Girls are taught to be proactive about their health, and young women are encouraged to schedule routine gynecological exams. Young men, meanwhile, may have very little reason to see a doctor, as long as they’re healthy, he said. But if they start a relationship with a trusted health care provider, men can get started on lifestyle changes that can reduce the risk of chronic disease years into the future.
Modeling behavior and social influence can also be powerful in shaping health behaviors, Indiana’s Calarco said — especially for men, who may be less threatened by exposing what they see as a weakness if someone else does the same.
For example, research has shown that when male executives don’t take advantage of their company’s parental leave policies, neither do new fathers who are lower in the organization.

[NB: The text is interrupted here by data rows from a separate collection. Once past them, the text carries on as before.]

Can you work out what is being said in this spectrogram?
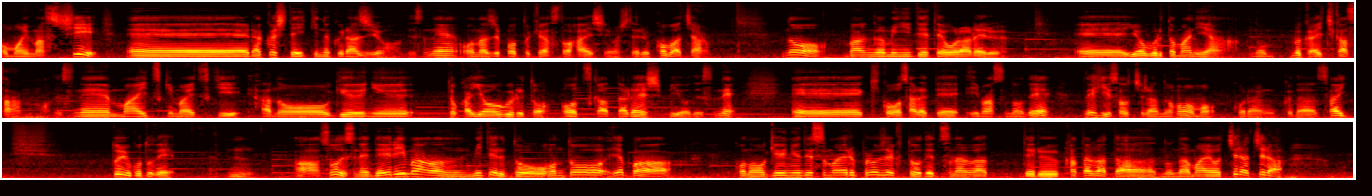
思いますし、えー、楽して生き抜くラジオですね。同じポッドキャスト配信をしてるコバちゃんの番組に出ておられる、えー、ヨーグルトマニアの向井千佳さんもですね、毎月毎月、あのー牛乳とかヨーグルトを使ったレシピをですね、えー、寄稿されていますので、ぜひそちらの方もご覧ください。ということで、うん。ああ、そうですね。デイリーマン見てると、本当やっぱ、この牛乳でスマイルプロジェクトでつながってる方々の名前をちらちら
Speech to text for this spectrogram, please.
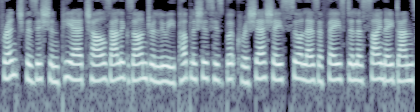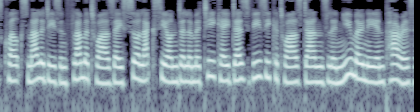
French physician Pierre-Charles Alexandre Louis publishes his book Recherches sur les effets de la saignée dans quelques maladies inflammatoires et sur l'action de la et des vésicatoires dans la pneumonie in Paris,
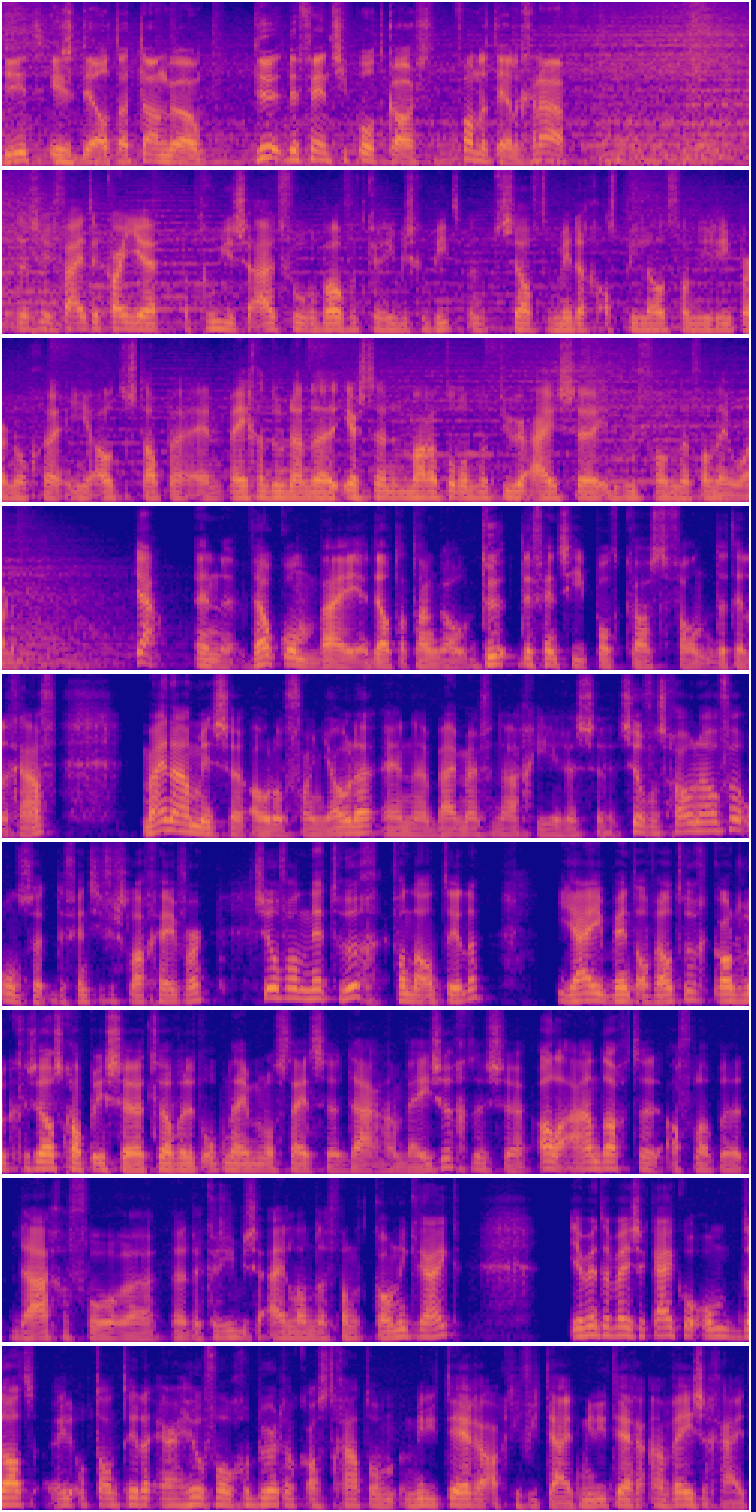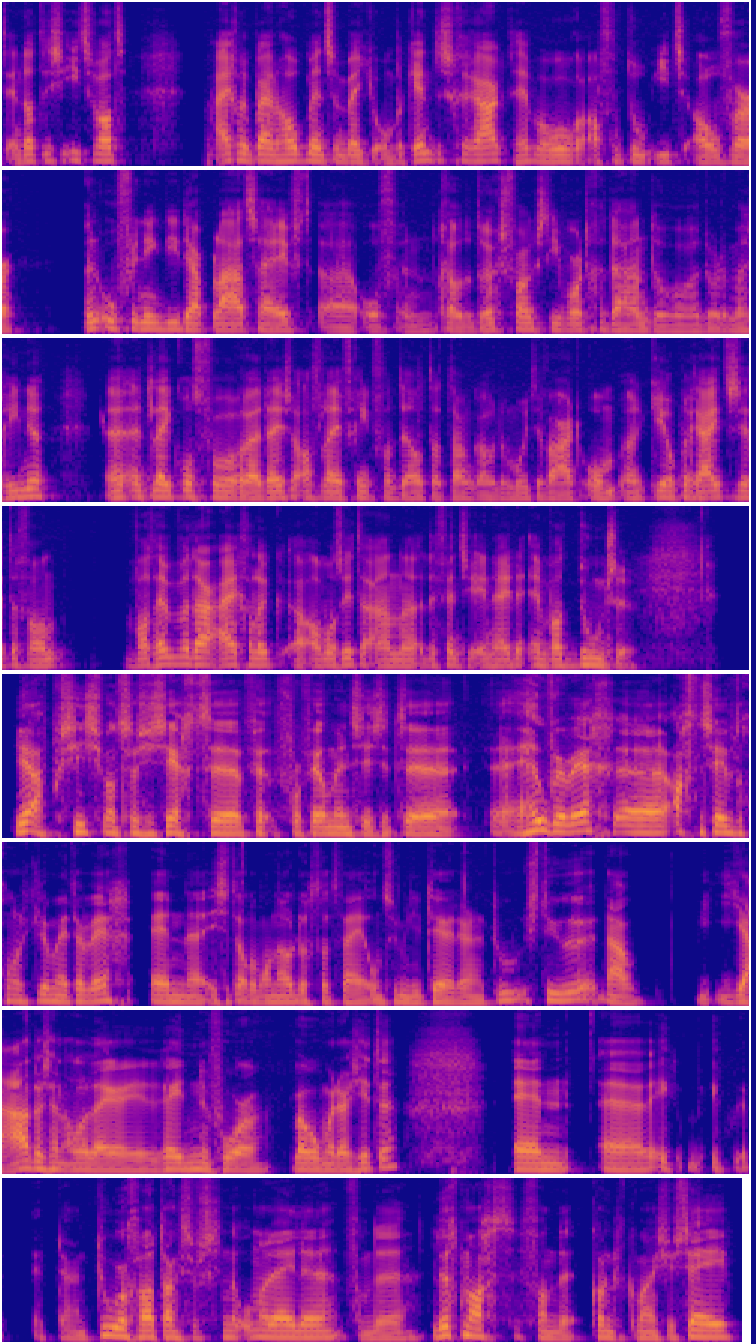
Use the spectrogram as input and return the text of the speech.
Dit is Delta Tango, de defensiepodcast van de Telegraaf. Dus in feite kan je patrouilles uitvoeren boven het Caribisch gebied. Dezelfde middag als piloot van die Reaper nog eh, in je auto stappen. En mee gaan doen aan de eerste marathon op natuurijs eh, in de buurt van, eh, van Leeuwarden. Ja, en welkom bij Delta Tango, de defensiepodcast van de Telegraaf. Mijn naam is Olof van Jolen en bij mij vandaag hier is Sylvan Schoonhoven, onze defensieverslaggever. Sylvan, net terug van de Antillen jij bent al wel terug. Koninklijk Gezelschap is, uh, terwijl we dit opnemen, nog steeds uh, daar aanwezig. Dus uh, alle aandacht de afgelopen dagen voor de Caribische eilanden van het Koninkrijk. Je bent wezen kijken omdat op de Antillen er heel veel gebeurt, ook als het gaat om militaire activiteit, militaire aanwezigheid. En dat is iets wat eigenlijk bij een hoop mensen een beetje onbekend is geraakt. Hè. We horen af en toe iets over een oefening die daar plaats heeft. Uh, of een grote drugsvangst die wordt gedaan door, door de marine. Uh, het leek ons voor uh, deze aflevering van Delta Tango de moeite waard om een keer op een rij te zetten van wat hebben we daar eigenlijk allemaal zitten aan defensieeenheden en wat doen ze? Ja, precies. Want zoals je zegt, voor veel mensen is het heel ver weg, 7800 kilometer weg. En is het allemaal nodig dat wij onze militairen daar naartoe sturen? Nou ja, er zijn allerlei redenen voor waarom we daar zitten. En ik, ik, heb daar een tour gehad langs de verschillende onderdelen van de luchtmacht, van de Koninklijke Marechaussee,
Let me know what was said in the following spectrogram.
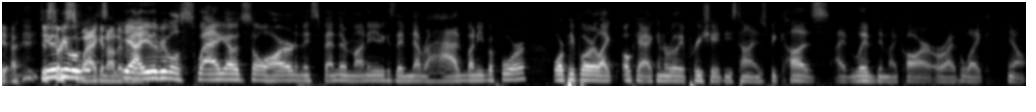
Yeah, just Either start people- swagging on. Yeah, either people swag out so hard and they spend their money because they've never had money before, or people are like, okay, I can really appreciate these times because I've lived in my car or I've like, you know,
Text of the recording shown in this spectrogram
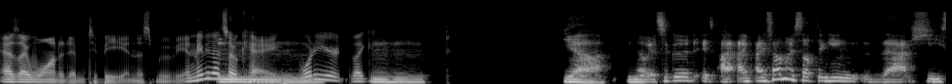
as I wanted him to be in this movie, and maybe that's okay. Mm, what are mm, your like? Mm-hmm. Yeah, no, it's a good. It's I I found myself thinking that he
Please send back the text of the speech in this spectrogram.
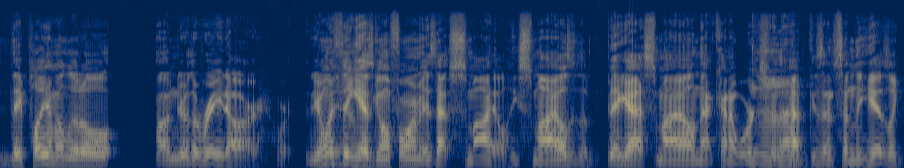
They play him a little under the radar. The only thing he has going for him is that smile. He smiles, and it's a big ass smile, and that kind of works for that because then suddenly he has like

“The more other people do it, the more inclined you are to do it,” she said. “If you have high-status men who engage in that behavior, it could be a signal that it’s okay for other men to exhibit that behavior as well.”
Will any of these work with the highly politicized topic of COVID-19? Hard to say, though vaccine mandates can make the question moot in many cases.
What is clear is that men and women often have different minds when it comes to taking care of themselves, but it is an issue that affects all of us.